Published on 18th February by Picador, Kololo Hill by Neema Shah is a debut not to be missed. Striking and heartfelt, this novel has a lot to say. Sincere thanks to Katie Green for my gifted copy.
It’s 1972 and Idi Amin is on the rise. With brutality and fear as his weapons of choice he issues a devastating decree. All Ugandan Asians must leave and leave within 90 days. They can take virtually nothing with them, their property and money are now belong to the state. They can not return.
Through the eyes of one ordinary Ugandan Asian family we experience the fall out of such a situation, and the impossible choices they make; both as families and individuals.
Asha and Pran are a young Asian couple. Married for a short time, after a whirl wind courtship that was hi jacked by their families. They are still in the early days of their relationship, still testing the water and finding the boundaries when suddenly their whole world is thrown into crisis, everything and everyone they hold dear under immediate and terrible threat.
Along with Pran’s parents , Jaya and Motichand, and his younger brother Vijay, their life of relative ease, their business running a local dukan their sense of self and security are lost. The family must begin the painful and seemingly impossible task of looking to the future. But where do they start?
Each have different paperwork, passports and access to different countries. They all have to leave but will it be possible to do that together or will they be spilt even further apart? And how can they protect their house boy December who has served the family loyally for years? For now as a member of one of many ‘wrong’ tribes he too is in danger.
This is a story of displacement, of having to take huge leaps of both faith and fear in order to move forwards. With vivid detail and heart breaking clarity Neema Shah paints a skilful picture of what it meant to be an Ugandan refugee, arriving in the middle of a British winter. Against each slight and knock back we see men and women fighting to both make a new life and hold on to their sense of identity, self and culture.
The characters in the novel maybe experiencing the same trauma but there is no stereotyping of pain or reaction. With well rounded brush strokes each character takes their own path and makes their own distinct choices. For Vijay, his youth and disability shape his reactions, in the same way Pran’s inability to let go of the past shape his .

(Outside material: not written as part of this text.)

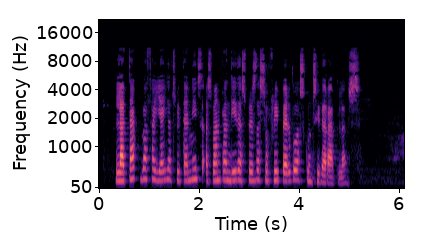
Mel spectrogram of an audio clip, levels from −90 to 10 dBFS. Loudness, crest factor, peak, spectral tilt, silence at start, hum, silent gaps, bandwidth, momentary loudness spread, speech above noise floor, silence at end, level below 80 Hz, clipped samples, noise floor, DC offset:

But for me it was the female characters who really shone through this narrative. Asha is determined, determined not to look back or let her trauma shape the rest of her life. And her mother in law Jaya holds on to the best of what she left behind while struggling to adapt to their strange grey land that is 1970’s Britain.
There are many things I look for in a novel and teaching me about the world I think I know Is pretty high on that list. This episode in history was a complete blind spot for me. I knew nothing about it at all. This novel has opened my eyes, taught me new things and made me thirsty to know more.
As a debut this one is pretty special.